The COVID-19 Biohackathon is a virtual event starting today (April 5 2020), lasting for a week, with the goal to “create a cohesive effort and work on tooling for COVID-19 analysis. The biohackathon will lead to more readily accessible data, protocols, detection kits, protein predictions etc.“. The Biohackathon was spearheaded by many of the same people behind the yearly Biohackathon which I have previously reported on.

One of the subgroups at the hackathon is the KnowledgeGraph group. This includes the kg-covid-19 contributors and other luminaries from the life sciences linked data / KG world, including neXtProt, UniProt, KnetMiner, Monarch, HPO, IDG-KG, GO.

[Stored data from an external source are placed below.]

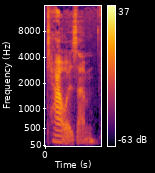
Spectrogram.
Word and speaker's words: Taoism: Perhaps the largest religious connection to this theory of medicine was Taoism, or some people pronounce it Taoism.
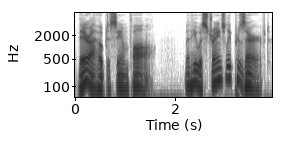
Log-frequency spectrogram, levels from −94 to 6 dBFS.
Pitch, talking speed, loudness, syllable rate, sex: 110 Hz, 180 wpm, -17 LUFS, 5.5 syllables/s, male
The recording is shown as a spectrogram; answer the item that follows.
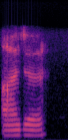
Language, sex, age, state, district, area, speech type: Nepali, male, 18-30, West Bengal, Darjeeling, rural, conversation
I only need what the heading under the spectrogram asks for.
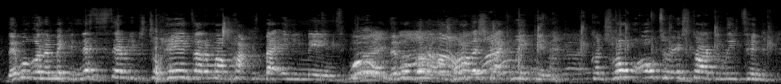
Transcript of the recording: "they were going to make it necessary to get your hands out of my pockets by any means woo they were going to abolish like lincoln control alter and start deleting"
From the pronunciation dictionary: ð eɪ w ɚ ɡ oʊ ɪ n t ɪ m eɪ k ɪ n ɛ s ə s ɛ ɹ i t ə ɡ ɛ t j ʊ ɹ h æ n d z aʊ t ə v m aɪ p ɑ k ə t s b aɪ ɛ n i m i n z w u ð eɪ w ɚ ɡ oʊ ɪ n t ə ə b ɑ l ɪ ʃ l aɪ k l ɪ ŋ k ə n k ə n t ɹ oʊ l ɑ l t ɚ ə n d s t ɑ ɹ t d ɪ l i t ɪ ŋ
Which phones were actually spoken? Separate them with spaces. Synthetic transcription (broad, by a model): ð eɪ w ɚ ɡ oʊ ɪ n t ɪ m eɪ k ɪ n ɛ s ə s ɛ ɹ i t ə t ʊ h æ n d z aʊ t ə v m aɪ p ɑ k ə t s b aɪ ɛ n i m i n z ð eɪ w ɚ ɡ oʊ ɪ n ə ə b ɑ l ɪ ʃ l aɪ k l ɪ k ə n k ə n t ɹ oʊ l ɑ l t ɚ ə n s t ɑ ɹ t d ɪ l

I’m excited to see all these people working together as part of a dynamic group to produce tools that aim to help elucidate some of the biology underlying this critical threat. Of course, this is just one very small part of a massive global effort (really what we need to tackle COVID-19 is better public health infrastructure, widespread testing, ventilators, PPE for medical staff and workers on the front line, etc, see How the Pandemic Will End by Ed Jong). But I also think that this is an opportunity for collaborating on some of the crucial knowledge-based tools that have wide applications in biomedicine.

If you want to know more, the details of the biohackathon can be found on its GitHub page, and the kg-covid-19 repository can be found here, with contributor guidelines here.